What to do >>
Scan the listing below for the word "LUFS", then copy each line that has it.
Segment Start: Data for review
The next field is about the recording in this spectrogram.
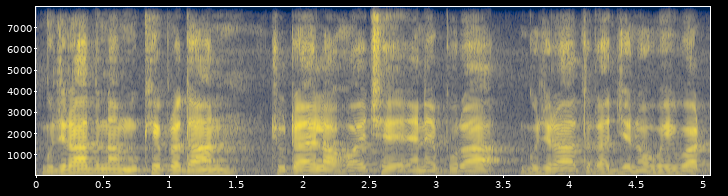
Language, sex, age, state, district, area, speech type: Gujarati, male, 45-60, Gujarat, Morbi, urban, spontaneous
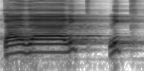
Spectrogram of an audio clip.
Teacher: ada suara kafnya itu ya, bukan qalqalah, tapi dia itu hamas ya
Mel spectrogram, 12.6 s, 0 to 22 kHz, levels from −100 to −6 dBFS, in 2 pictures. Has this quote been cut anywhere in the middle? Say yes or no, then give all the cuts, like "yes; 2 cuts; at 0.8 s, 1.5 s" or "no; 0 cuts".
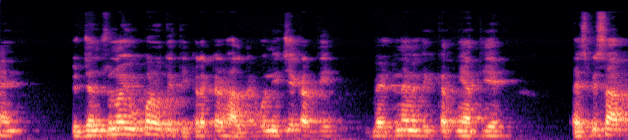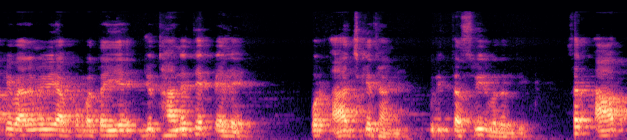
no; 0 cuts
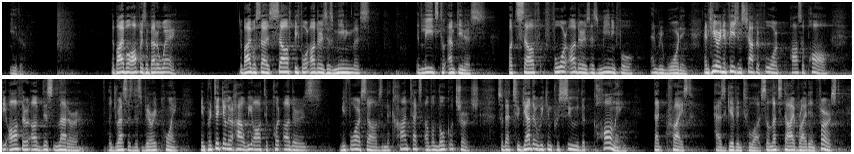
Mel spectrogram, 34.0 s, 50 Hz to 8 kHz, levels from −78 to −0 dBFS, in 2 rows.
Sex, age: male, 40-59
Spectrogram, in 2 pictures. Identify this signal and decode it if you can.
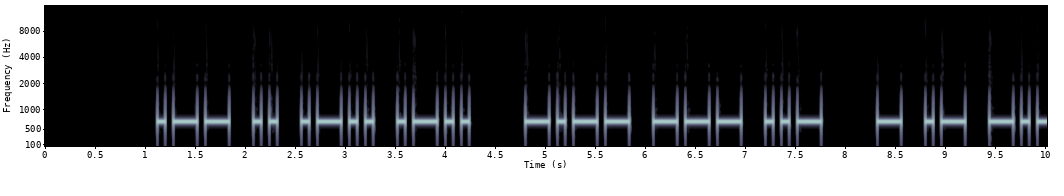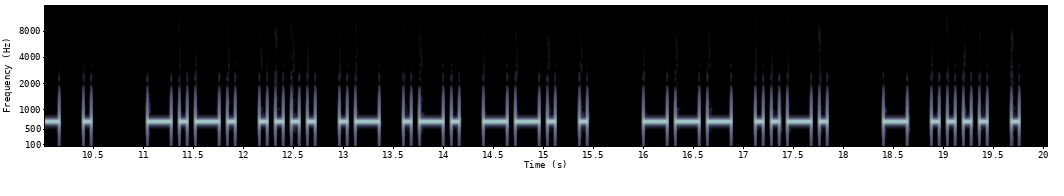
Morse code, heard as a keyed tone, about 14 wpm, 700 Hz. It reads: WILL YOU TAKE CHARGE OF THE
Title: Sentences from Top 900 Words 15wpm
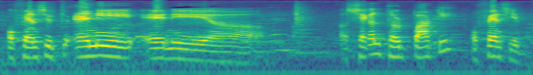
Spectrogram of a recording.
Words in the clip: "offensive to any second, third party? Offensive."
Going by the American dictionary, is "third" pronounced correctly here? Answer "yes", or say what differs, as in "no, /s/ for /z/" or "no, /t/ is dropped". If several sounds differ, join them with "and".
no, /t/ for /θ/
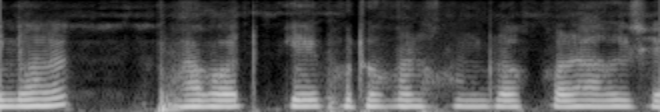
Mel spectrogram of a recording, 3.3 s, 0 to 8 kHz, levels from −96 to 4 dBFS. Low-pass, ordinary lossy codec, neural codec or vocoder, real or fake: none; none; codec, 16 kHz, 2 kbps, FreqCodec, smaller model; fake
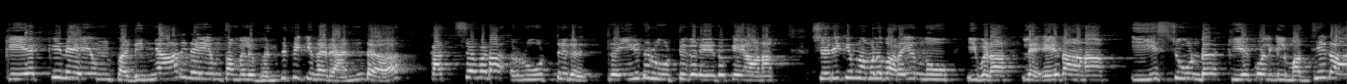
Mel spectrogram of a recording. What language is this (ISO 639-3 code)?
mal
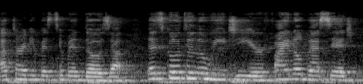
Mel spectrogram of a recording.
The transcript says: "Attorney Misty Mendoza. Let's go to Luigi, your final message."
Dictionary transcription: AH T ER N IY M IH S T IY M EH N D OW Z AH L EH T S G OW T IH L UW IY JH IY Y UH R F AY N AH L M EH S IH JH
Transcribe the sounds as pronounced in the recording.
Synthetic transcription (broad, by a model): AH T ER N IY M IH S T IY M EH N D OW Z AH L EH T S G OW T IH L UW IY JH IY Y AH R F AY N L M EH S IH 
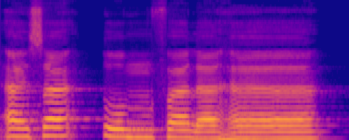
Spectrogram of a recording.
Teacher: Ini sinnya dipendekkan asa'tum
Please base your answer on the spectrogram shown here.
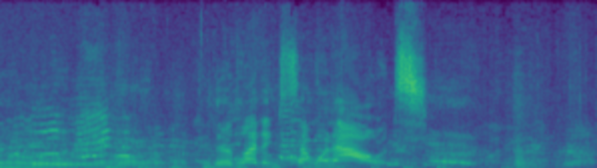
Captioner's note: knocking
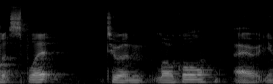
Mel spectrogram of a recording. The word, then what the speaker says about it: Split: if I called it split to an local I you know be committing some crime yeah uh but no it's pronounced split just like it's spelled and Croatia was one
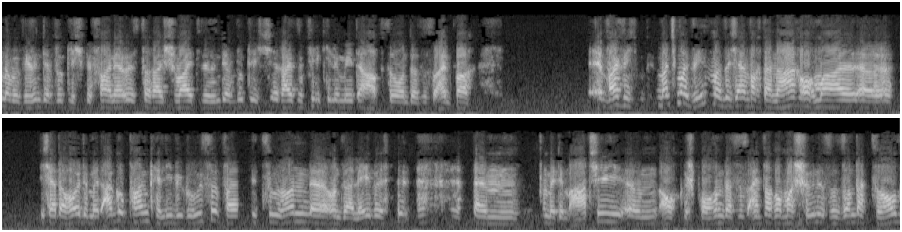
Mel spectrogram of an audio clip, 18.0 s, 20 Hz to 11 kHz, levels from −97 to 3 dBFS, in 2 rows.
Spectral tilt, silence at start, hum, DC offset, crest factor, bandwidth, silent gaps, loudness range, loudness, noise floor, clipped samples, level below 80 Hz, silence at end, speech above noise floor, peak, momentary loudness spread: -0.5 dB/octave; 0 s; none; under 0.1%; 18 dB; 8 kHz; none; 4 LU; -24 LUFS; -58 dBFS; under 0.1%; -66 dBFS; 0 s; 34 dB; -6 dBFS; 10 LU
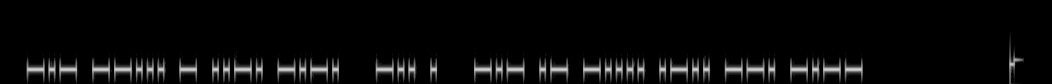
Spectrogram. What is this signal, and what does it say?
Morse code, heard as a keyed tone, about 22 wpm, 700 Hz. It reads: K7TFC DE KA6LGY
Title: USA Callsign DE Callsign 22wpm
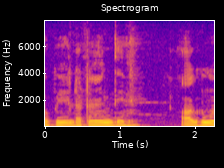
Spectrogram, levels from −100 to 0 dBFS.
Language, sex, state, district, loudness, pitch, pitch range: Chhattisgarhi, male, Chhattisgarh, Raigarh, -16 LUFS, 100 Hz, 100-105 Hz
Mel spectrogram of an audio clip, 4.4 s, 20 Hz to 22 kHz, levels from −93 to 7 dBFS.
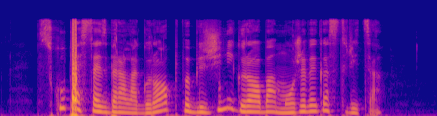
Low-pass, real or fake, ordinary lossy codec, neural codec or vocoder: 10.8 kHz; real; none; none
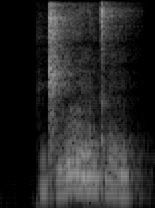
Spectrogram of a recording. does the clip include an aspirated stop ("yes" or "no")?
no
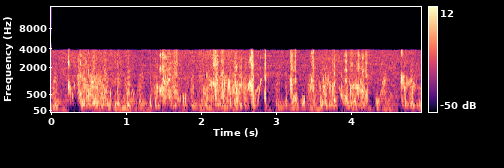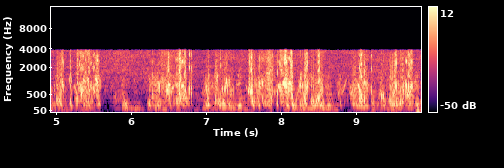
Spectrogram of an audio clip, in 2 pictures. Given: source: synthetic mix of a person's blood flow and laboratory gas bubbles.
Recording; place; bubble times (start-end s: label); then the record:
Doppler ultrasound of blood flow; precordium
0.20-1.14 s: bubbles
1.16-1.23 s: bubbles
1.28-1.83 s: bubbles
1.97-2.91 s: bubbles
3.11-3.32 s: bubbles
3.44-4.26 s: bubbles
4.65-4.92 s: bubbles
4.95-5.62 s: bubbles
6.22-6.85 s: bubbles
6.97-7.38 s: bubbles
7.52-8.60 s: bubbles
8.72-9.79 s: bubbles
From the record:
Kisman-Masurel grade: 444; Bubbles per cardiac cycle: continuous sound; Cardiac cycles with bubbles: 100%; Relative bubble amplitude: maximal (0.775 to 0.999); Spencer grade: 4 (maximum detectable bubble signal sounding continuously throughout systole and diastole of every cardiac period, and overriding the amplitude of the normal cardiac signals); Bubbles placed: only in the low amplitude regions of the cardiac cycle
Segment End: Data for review
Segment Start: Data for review
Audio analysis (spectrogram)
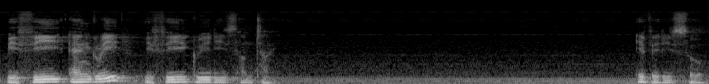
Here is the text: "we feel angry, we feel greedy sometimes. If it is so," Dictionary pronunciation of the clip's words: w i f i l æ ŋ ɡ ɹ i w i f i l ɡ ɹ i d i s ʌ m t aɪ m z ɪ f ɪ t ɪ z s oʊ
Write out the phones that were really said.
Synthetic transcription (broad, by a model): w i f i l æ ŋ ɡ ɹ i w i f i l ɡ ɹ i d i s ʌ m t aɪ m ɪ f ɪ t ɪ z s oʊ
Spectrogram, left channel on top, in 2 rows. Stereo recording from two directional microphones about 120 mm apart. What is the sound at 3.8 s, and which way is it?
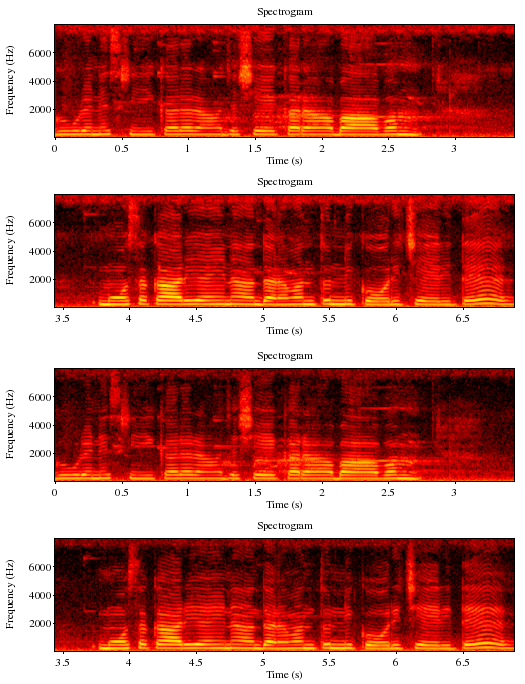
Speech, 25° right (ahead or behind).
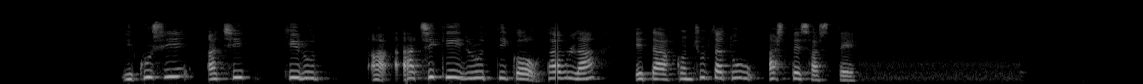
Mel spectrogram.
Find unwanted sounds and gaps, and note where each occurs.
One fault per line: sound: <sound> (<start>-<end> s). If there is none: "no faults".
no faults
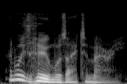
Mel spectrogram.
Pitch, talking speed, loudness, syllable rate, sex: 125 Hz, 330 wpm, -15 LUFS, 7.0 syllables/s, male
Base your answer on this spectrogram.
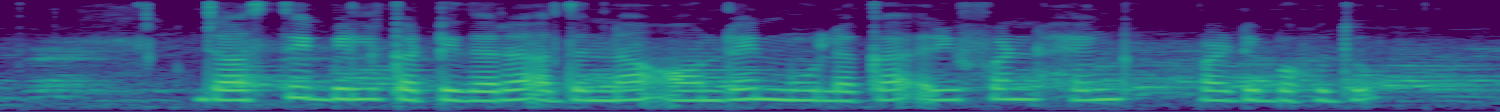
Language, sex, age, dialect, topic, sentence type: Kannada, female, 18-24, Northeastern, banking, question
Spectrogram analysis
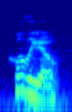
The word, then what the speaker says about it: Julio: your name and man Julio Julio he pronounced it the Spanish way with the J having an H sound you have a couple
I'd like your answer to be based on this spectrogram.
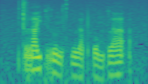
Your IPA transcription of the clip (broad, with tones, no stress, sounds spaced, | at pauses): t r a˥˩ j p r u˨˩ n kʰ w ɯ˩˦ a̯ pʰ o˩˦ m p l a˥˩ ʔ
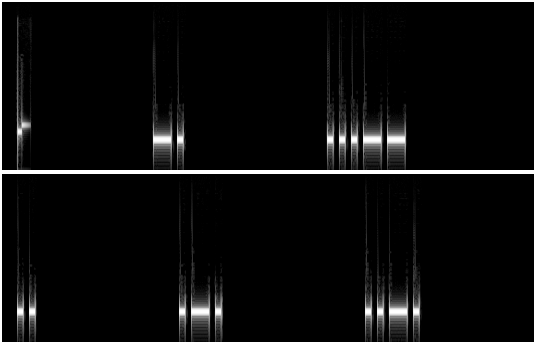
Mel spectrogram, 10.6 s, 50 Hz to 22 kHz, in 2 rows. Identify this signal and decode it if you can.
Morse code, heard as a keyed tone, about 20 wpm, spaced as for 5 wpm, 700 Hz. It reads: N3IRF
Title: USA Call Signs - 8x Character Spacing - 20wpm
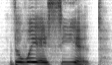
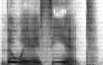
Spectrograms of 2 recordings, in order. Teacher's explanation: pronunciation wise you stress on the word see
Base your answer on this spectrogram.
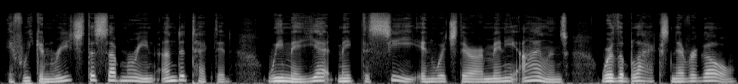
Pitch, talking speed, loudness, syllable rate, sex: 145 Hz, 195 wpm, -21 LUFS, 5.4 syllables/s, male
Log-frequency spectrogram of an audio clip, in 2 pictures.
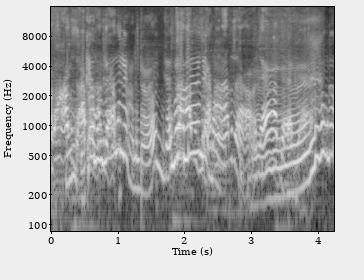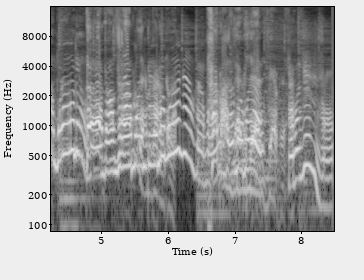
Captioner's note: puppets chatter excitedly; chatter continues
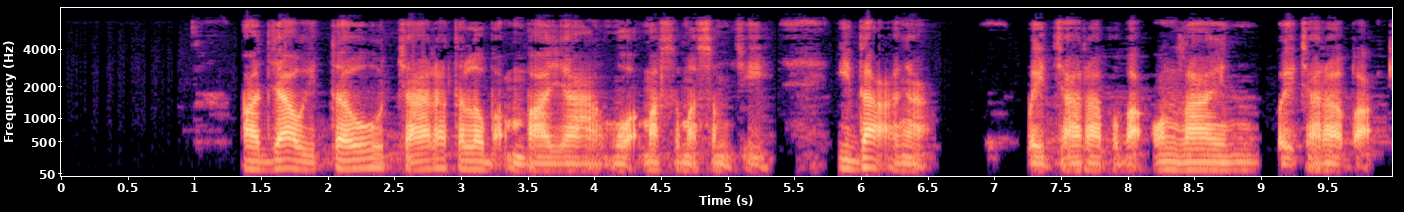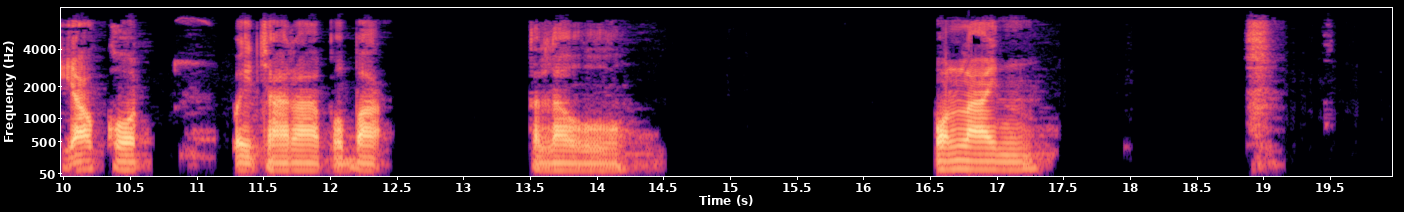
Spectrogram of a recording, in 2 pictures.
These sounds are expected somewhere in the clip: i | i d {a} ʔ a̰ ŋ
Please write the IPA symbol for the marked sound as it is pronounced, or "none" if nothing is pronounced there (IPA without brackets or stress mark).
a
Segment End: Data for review
Solved exercise >>
Spectral tilt, silence at start, hum, DC offset, crest factor, bandwidth, silent gaps, loudness range, loudness, noise floor, clipped samples, level below 80 Hz, silence at end, speech above noise floor, peak, momentary loudness spread: -0.5 dB/octave; 0 s; none; under 0.1%; 18 dB; 8 kHz; none; 4 LU; -24 LUFS; -58 dBFS; under 0.1%; -66 dBFS; 0 s; 34 dB; -6 dBFS; 10 LU
Language, sex, state, district, loudness, pitch, pitch range: Chhattisgarhi, male, Chhattisgarh, Raigarh, -16 LUFS, 100 Hz, 100-105 Hz
Pitch, talking speed, loudness, syllable rate, sex: 125 Hz, 330 wpm, -15 LUFS, 7.0 syllables/s, male
Pitch, talking speed, loudness, syllable rate, sex: 145 Hz, 195 wpm, -21 LUFS, 5.4 syllables/s, male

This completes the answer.